She won’t get in the car, she tries to pull away and run.
A girl who has told her family she wants to run away and kill herself.
She drops to the ground and is covered in snow, she kicks at you, she tries to pull her hands away and it takes two cops to keep her from running off.
And it’s 15 degrees out.
What do you do?
You handcuff her and put her in the police car.
Because that’s what city policy says to do, that’s what your training taught you to do, and that’s what is the safest for the child and others.
Control the violent flailing of her arms by handcuffing her, and put her in the car before she gets frostbite or hypothermia.
That’s what you do. On paper. But on the street, how do you actually do it?
If she won’t cooperate. If her emotional state is such that she is distraught and combative, what do you do?
You can’t walk away, you can’t offer her a lollypop, you can’t let her stay where she is, out in the bitter cold.
You have to get her in the car.
And that’s where the video kicks in. Released in a timely fashion by City Hall, it shows the several-minute effort by police to get the girl in the backseat of the police car. Persuasion and pleading don’t work, and she is directed into the door mostly through low-level physical force. But the girl’s legs won’t go in without her cooperation, and she is not providing it.
Maybe she’s afraid, maybe she’s angry, maybe she’s in an altered mental state.
The "why" isn’t known, but the "what" is.
She won’t put her legs in the car.
In the verbal exchange, she calls out for a female office. One immediately responds.

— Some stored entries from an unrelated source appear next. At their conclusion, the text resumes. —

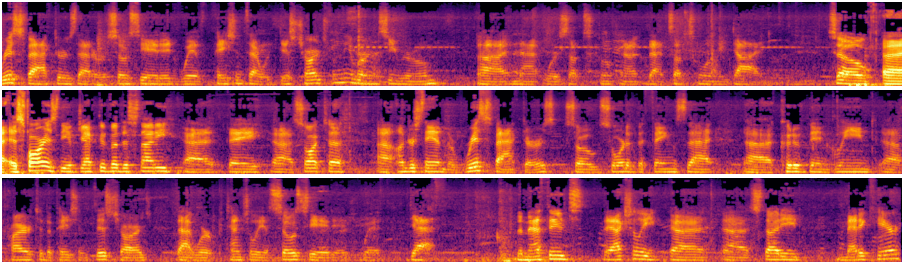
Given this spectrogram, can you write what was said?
risk factors that are associated with patients that were discharged from the emergency room uh, and that were subsequent, uh, that subsequently died. So, uh, as far as the objective of the study, uh, they sought to understand the risk factors, so sort of the things that could have been gleaned prior to the patient's discharge that were potentially associated with death. The methods, they actually studied Medicare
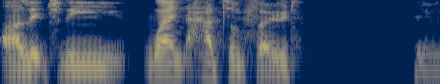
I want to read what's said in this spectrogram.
I literally went, had some food, Hmm.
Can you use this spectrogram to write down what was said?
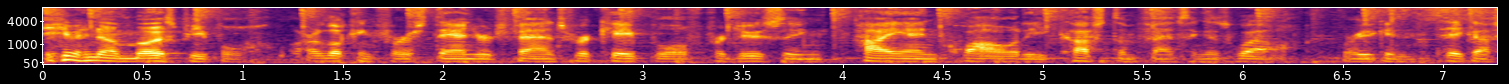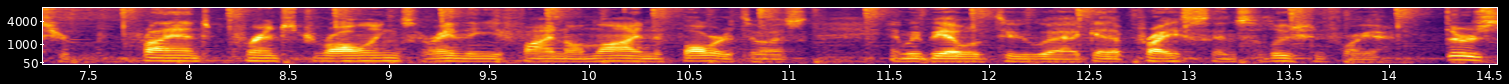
Even though most people are looking for a standard fence, we're capable of producing high-end quality custom fencing as well, where you can take us your plans, prints, drawings, or anything you find online and forward it to us, and we'd be able to uh, get a price and solution for you. There's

And the body cam footage shows that a lot of others did as well. At least six blue and whites are shown on video, with several officers standing near the car.

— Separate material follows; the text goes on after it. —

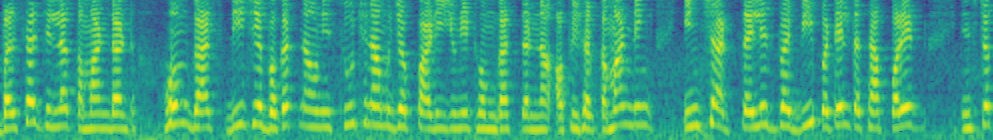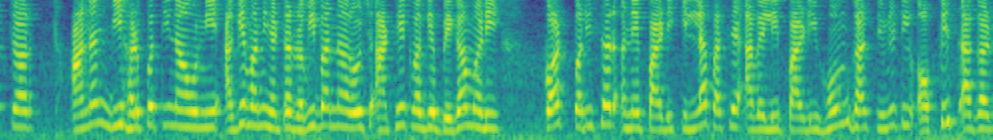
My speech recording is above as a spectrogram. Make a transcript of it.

All of them must realize they could be watching the death of their careers.
This is one of those sick situations destined for the6 o’clocknews. Damned if you do and damned if you don’t. The only certainty is that the cops are going to be the bad guys. And when you’ve got a family at home to feed and this is your chosen career and you get out of your car and see this unfolding, well, it’s a bad day for everyone.
The female officer takes a tack most would support.
She is soothing, she promises to find the girl’s father – as she was requesting – and she uses words of endearment. She tries to calm the girl, explain to her what’s happening, and encourage her cooperation.
But it doesn’t work.
The girl does not cooperate. She will not slide into the car. She is still in the cold winter air.
And that leads to the next step in the officers’ training relative to compliance. Chemical irritant. A quick spray in the eyes.
It sounds cruel. It sounds like torture.
But it is state and city policy, and it is what officers are trained to do. It is the next level. It is required of them by policy.
And the officers explain that to the girl. They threaten her. They explain the consequence of continued resistance.
But she doesn’t relent.
And she gets the quick spray in the eyes.
And it works.
She pivots into the car and the doors are closed and she is where the police and her family wanted her – safe and warm in the back of a police car.
The thing the police were trained to do worked.
Is it pretty? Of course not. It is heartbreaking. It is sickening. Every bit of it. You can’t watch the video without feeling great sadness for a 9-year-old girl who wants to kill herself, who finds herself in this situation, who endures this.
It’s all bad.
But that doesn’t make the police wrong. They did what their duty and training required them to do. They did what the girl’s family wanted them to do. They were assigned a task, and they accomplished that task.
They got the girl to the hospital, and they got her the help her family asked them to get her.
And many ask if there wasn’t a better way.
Which gets back to the question: What would you do?
Seriously. As the police union asks for a better policy, as the Police Accountability Board wants to know what the training is, as the mayor says we can do better – what is better? What are the options? How else could this have been handled?
If you were the officers there, what would you have done?
That’s not an excuse, it’s a plea.